Global educational comparisons like PISA show consistently that schools in high performing education systems tend to have considerable discretion with regard to how they set their academic direction and how they manage their resources… Our PISA data show that if you have a school system in which knowledge is shared effectively and you are a school with significant autonomy, your students are likely to perform better on PISA than students in a school with limited autonomy, on average across OECD countries at least. But if you are in a system without a culture of peer-learning and accountability, autonomy can actually work against you.
As Dr Goldacre has highlighted, there are parts of the world where a proper grasp of how research can improve teaching practice is essential for career progression. Teachers in Shanghai and Singapore take part in “Journal Clubs”, where they talk about and assess a new piece of research, and debate whether it could be usefully applied in the classroom. They then report back on shortcomings and scope for improvement.
Research and teaching schools
Universities provide an excellent template for how ideas can be explored and exchanged. Many of the most celebrated ones in the country are research universities. There is no reason why we shouldn’t also come to boast about our world-class research schools.

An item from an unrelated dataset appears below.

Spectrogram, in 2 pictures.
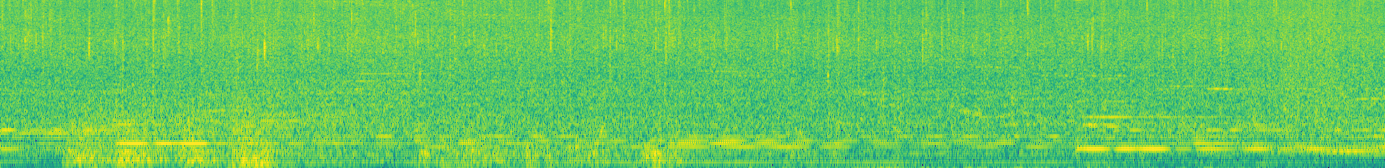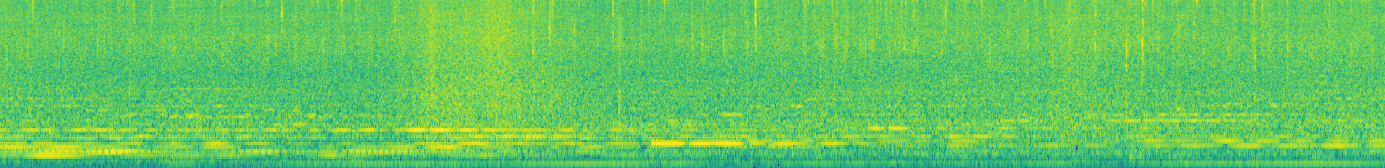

The Sir Isaac Newton Free School in Norfolk, which opens in September, will be a sixth form specialising in maths and science, and link in closely with Norfolk’s world-class engineering and science industries, as well as being a beacon for maths and science teaching.
We already have 363 Teaching Schools in 136 local authority areas, and two-thirds of all schools work with other schools in leadership development clusters. Academy chains operate along similar lines. This is a very good platform on which we can build.
Chains do not have to mean uniformity. The most appealing chain restaurants allow their proprietors a great deal of flexibility, so whilst there may be old favourites on the menu, the decor can vary considerably and customers may be treated to live jazz (or forced to endure it, according to taste). That said, if you hit on a genuinely winning formula, there’s no shame in sticking to it. It just shouldn’t be dictated from central HQ.
We want to give head teachers and teachers the opportunity to be brilliant, and the chance to dazzle and inspire. That inspiration should extend further than their pupils and reach their peers in the teaching profession.
Random controlled trials have their place in education. But instead of random controlled trials we have had the merely random. It is a curiously unambitious and unimaginative attitude to what schools can be – and ignores what the best schools already are.
So diktats are out and evidence based education, innovation and shared best practice are in. I am very grateful for your involvement in this exciting process – and extremely optimistic about what we can achieve.